TSCRA special rangers recover millions of dollars annually in cattle, equipment and other ranch property. They work directly with city, county and state law enforcement agencies in apprehending rustlers and recovering stolen property and cattle.
Registered ranch brands help put thieves in jail. “It’s important not only to brand, but to register your brand with your county,” Thorpe says. “That registration is provided to TSCRA. It can then be used by special rangers to deal with lost or stolen cattle. There will never be anything that will replace a permanent brand on cattle.”
The law enforcement group also works with TSCRA staff members at its headquarters in Fort Worth and separate office in Austin. The staff covers a lot of territory. “I wish everyone knew the full-time staff we have devoted to nothing but governmental affairs,” Thorpe says. “They’re not only involved in state issues, but also federal issues in Washington, D.C. What also makes our association so strong is the tremendous amount of volunteer leadership, members across the region who volunteer their time and resources to help in Austin and Washington when needed. That’s important for us to combat legislative issues on the state and federal levels.”
Cheers for the Checkoff
Thorpe is dedicated to the National Beef Checkoff, and has been since he started ranching. “I was fortunate to have served on the Texas Beef Council for 6 years and as a Federation director at NCBA for 6 years,” he says.

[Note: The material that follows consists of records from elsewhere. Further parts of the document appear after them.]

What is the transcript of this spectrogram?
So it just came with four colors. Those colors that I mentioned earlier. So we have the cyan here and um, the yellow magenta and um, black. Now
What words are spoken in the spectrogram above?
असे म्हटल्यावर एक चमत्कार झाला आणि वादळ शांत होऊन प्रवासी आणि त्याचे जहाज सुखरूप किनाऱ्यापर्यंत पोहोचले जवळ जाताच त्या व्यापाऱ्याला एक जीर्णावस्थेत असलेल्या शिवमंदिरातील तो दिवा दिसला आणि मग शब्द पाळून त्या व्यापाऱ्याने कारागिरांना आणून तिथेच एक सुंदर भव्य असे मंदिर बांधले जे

“I got to chair various committees on the Federation side. I’ve seen the tremendous value of our checkoff program — many times over. The national checkoff and the new Texas state checkoff are the only resources we have available to invest in the future of our industry. We don’t have any other sources of money to do research on beef safety and nutrition and to fund beef promotion.”

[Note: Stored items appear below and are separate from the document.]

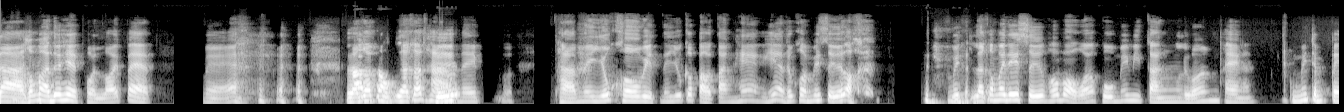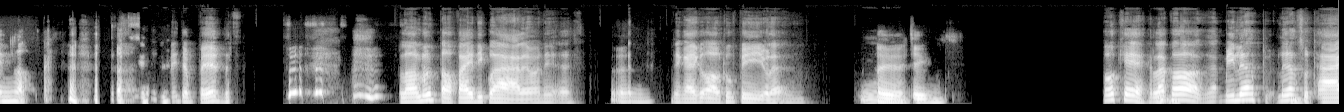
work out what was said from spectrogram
ด่าเขามาด้วยเหตุผลร้อยแปดแหม แล้วก็ตอบแล้วก็ถาซื้มอในถามในยุคโควิด ในยุคกระเป๋าตังค์แห้งเฮียทุกคนไม่ซื้อหรอกไม่แล้วก็ไม่ได้ซื้อเพราะบอกว่ากูไม่มีตังค์หรือว่ามันแพงอะกูไม่จำเป็นหรอก ไม่จำเป็น รอรุ่นต่อไปดีกว่าเลยวันนี้เออเออยังไงก็ออกทุกปีอยู่แล้วมเออจริง โอเค แล้วก็มีเรื่องเรื่องสุดท้าย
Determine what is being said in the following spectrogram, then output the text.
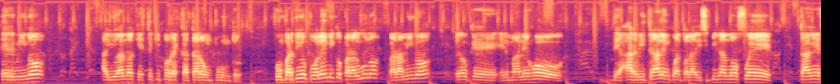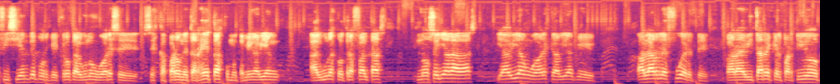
terminó ayudando a que este equipo rescatara un punto. Fue un partido polémico para algunos, para mí no. Creo que el manejo de arbitral en cuanto a la disciplina no fue tan eficiente porque creo que algunos jugadores se, se escaparon de tarjetas, como también habían algunas que otras faltas no señaladas y había jugadores que había que hablarle fuerte para evitar que el partido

He points out that checkoff-funded research on beef safety and nutrition armed the state association and NCBA leaders with data to provide USDA and HHS with the facts on beef in a healthy diet.
“With the data provided through checkoff-funded research, we were able to get that information to the federal agencies. It helped convince them to go back and re-examine all the facts before writing the dietary guidelines.”

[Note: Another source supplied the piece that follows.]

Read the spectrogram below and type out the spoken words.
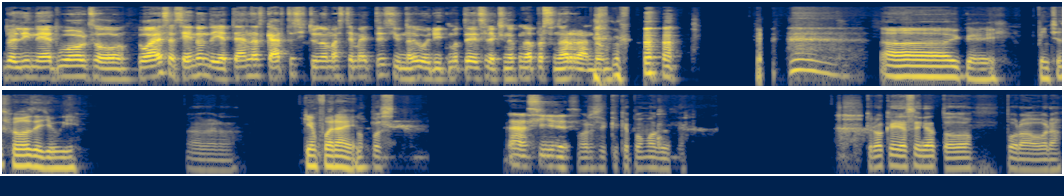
Duely Networks o lugares así en donde ya te dan las cartas y tú nomás te metes y un algoritmo te selecciona con una persona random. Ay, güey. Pinches juegos de Yugi. La verdad. ¿Quién fuera él? No, pues, Así es. ahora sí que, ¿qué podemos decir? Creo que ya sería todo por ahora.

Thorpe is among many who see a need for additional checkoff funds. “The national checkoff is vital for our industry. The National Beef Checkoff was established in 1985,” he says. “That $1 doesn’t have the value it had 30 years ago. Producers in our state saw the need to establish a Texas state checkoff. They overwhelmingly voted for the extra dollar to fund research and promotion. Basically, the checkoff is the cost of doing business for beef producers and feeders. If we really want to invest in our industry, the checkoff is vital to our future.”
Support of the state and national beef checkoffs are important steps in ranchers being advocates for the beef industry. “I encourage producers of all sizes to get more involved. We all need to share our knowledge of the healthfulness and safety of beef with people in our communities,” Thorpe says. “There are many others who spread misinformation about our product. Consumers are hungry for factual information about what they eat. It’s up to us to provide the facts on beef.”
He is adamant about recruiting new members to TSCRA. “That is an easy way to show your support for our industry and take advantage of the benefits offered by the association,” Thorpe says. “I want ranchers and cattle producers to know we are a grassroots, producer-driven association.
“We represent people who own very few cows all the way up to the largest ranch operators in the world. We also have members who own land but don’t even own cattle. But they think being a member of Cattle Raisers is an advantage to them, with law enforcement protection or property rights. TSCRA is built to represent all ranchers and landowners. I am proud to serve as its president.”